Many EV owners fear being taken advantage of by hackers who can steal their credit card details while their vehicle is connected to a public charging station, while installing malware that monitors battery status and communicates with other devices. To reduce risk, drivers should use Virtual Private Network when connecting online at public charging stations; update software regularly; keep passwords secure; check financial accounts often to detect any unusual activity; use a Virtual Private Network when connecting at these spots and regularly audit accounts to identify any unusual activities or suspicious transactions.


Public charging stations can be an integral component of the ownership experience for electric vehicle (EV) owners, yet finding and using these stations may be inconvenient – especially if you are new to your neighborhood. Public charging services have taken steps to address this challenge by teaming with businesses to install high-quality chargers at convenient locations and investing in better signage to assist drivers find these stations more easily.

Public electric vehicle charging stations are multiplying rapidly due to investments from governments and automakers, located at malls, restaurants, parking garages and supermarkets across the U.S. Some public chargers offer free use while others require membership fees; EVgo offers various plans that make managing accounts simple with their app interface.

Public EV chargers come in various varieties, with most being Level 2 chargers that use the same 220-volt outlet that plugs into your home.
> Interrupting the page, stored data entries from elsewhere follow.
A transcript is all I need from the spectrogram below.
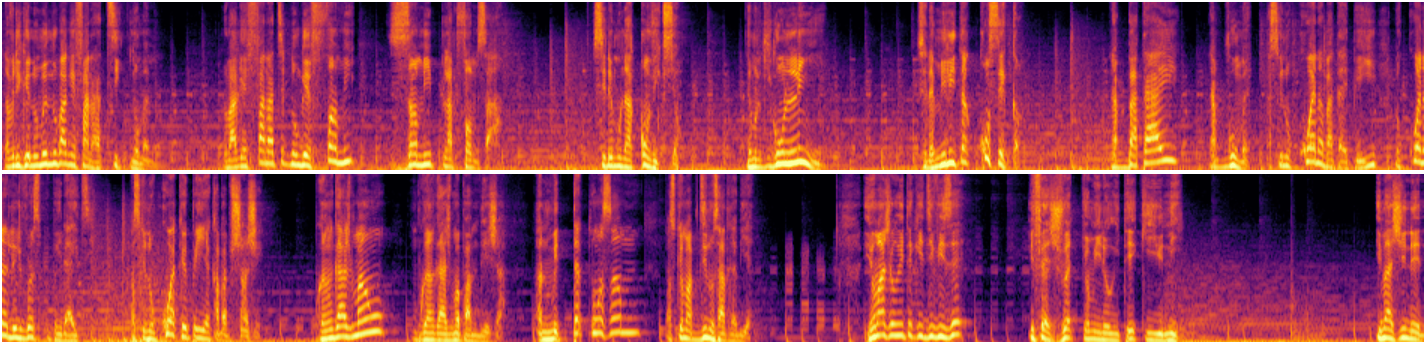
ça veut dire que nous-mêmes nous pas des fanatiques nous-mêmes. Nous pas des fanatiques, nous des familles amis plateforme ça. C'est des gens conviction. Des gens qui ont ligne. C'est des militants conséquents. Dans la bataille, dans goumé parce que nous croyons dans la bataille pays, nous croyons dans la délivrance pour le pays d'Haïti. Parce que nous croyons que le pays est capable de changer. Pour engagement, pour engagement pas déjà. On nous met tête ensemble parce que m'a dit nous ça très bien. Il y a une majorité qui est divisée, il fait jouer une minorité qui unit. Imaginez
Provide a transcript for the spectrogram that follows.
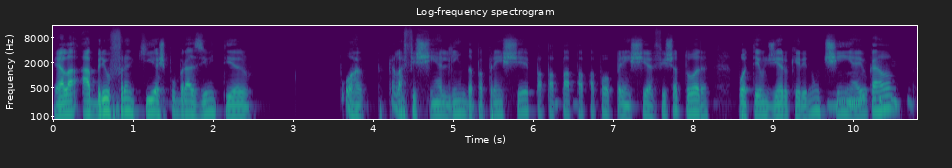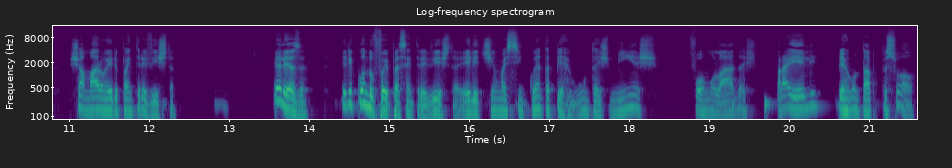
Ela abriu franquias pro Brasil inteiro. Porra, aquela fichinha linda para preencher, papapá, papapá, preenchi a ficha toda, botei um dinheiro que ele não tinha, aí o cara chamaram ele para entrevista. Beleza. Ele quando foi para essa entrevista, ele tinha umas 50 perguntas minhas formuladas para ele perguntar pro pessoal.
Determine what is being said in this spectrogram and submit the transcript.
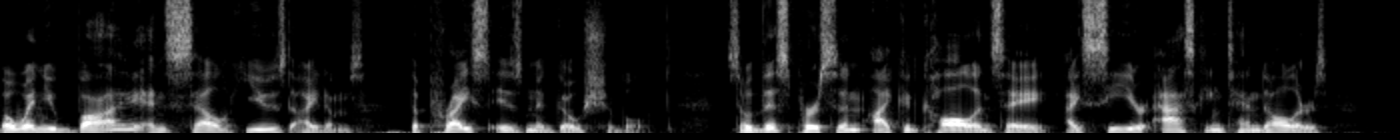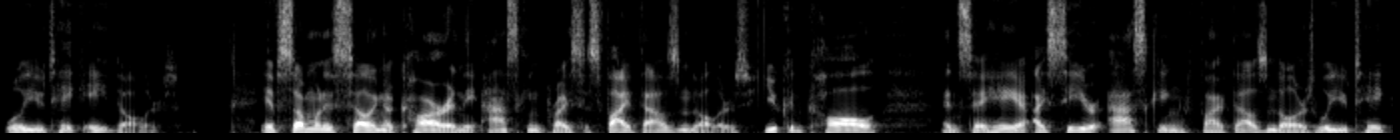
But when you buy and sell used items, the price is negotiable. So this person, I could call and say, I see you're asking $10. Will you take $8? If someone is selling a car and the asking price is $5,000, you could call and say, Hey, I see you're asking $5,000. Will you take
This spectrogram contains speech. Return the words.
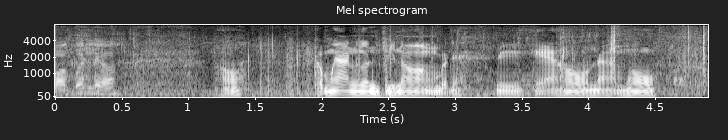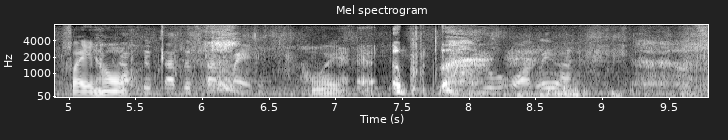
บอกเบิดเลยเหรอเอา ทำงานเงินพี่น้องบัดนี้นี่แหเฮาน้ำเฮาไฟเฮาตึบตับตึบตับไปโอ้ยอึ๊บดูออกเลยวะไฟ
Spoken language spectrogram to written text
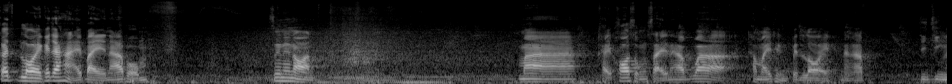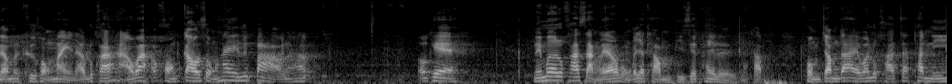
ก็รอยก็จะหายไปนะครับผม ซึ่งแน่นอน มาไขข้อสงสัยนะครับว่าทำไมถึงเป็นรอยนะครับ จริง ๆ แล้วมันคือของใหม่นะครับ ลูกค้าหาว่าเอาของเก่าส่งให้หรือเปล่านะครับ โอเค ในเมื่อลูกค้าสั่งแล้วผมก็จะทำพรีเซตให้เลยนะครับ ผมจำได้ว่าลูกค้าท่านนี้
These chargers typically charge your EV from empty in four to ten hours – making charging your vehicle simple when away from home. Many EV owners get this type of equipment installed in their garage for easy charging when out and about.

Some EV owners are concerned about long public wait times for charging their vehicles when traveling, though this problem has not manifested on a large scale yet. To mitigate any such risks, drivers need to ensure they have access to their own charging equipment before embarking on long journeys away from home.

Many businesses are now installing electric vehicle (EV) chargers at their properties to offer customers and attract new ones a benefit and draw new business in. Hotels for instance are including this feature as part of their guest service offerings or in luxury packages; other businesses that provide this feature are restaurants, supermarkets and department stores.

Though EV charging infrastructure is quickly improving, there remain barriers to its widespread adoption, including lack of availability and cost. But this is changing as more people go electric and companies adopt this technology. Governments offer incentives for installing chargers while cities enact policies promoting their use. EVs have also become more affordable allowing more people to afford them while new technologies have also been developed that facilitate speedy charging by connecting between car and charger to avoid straining grid resources during peak hours of charging.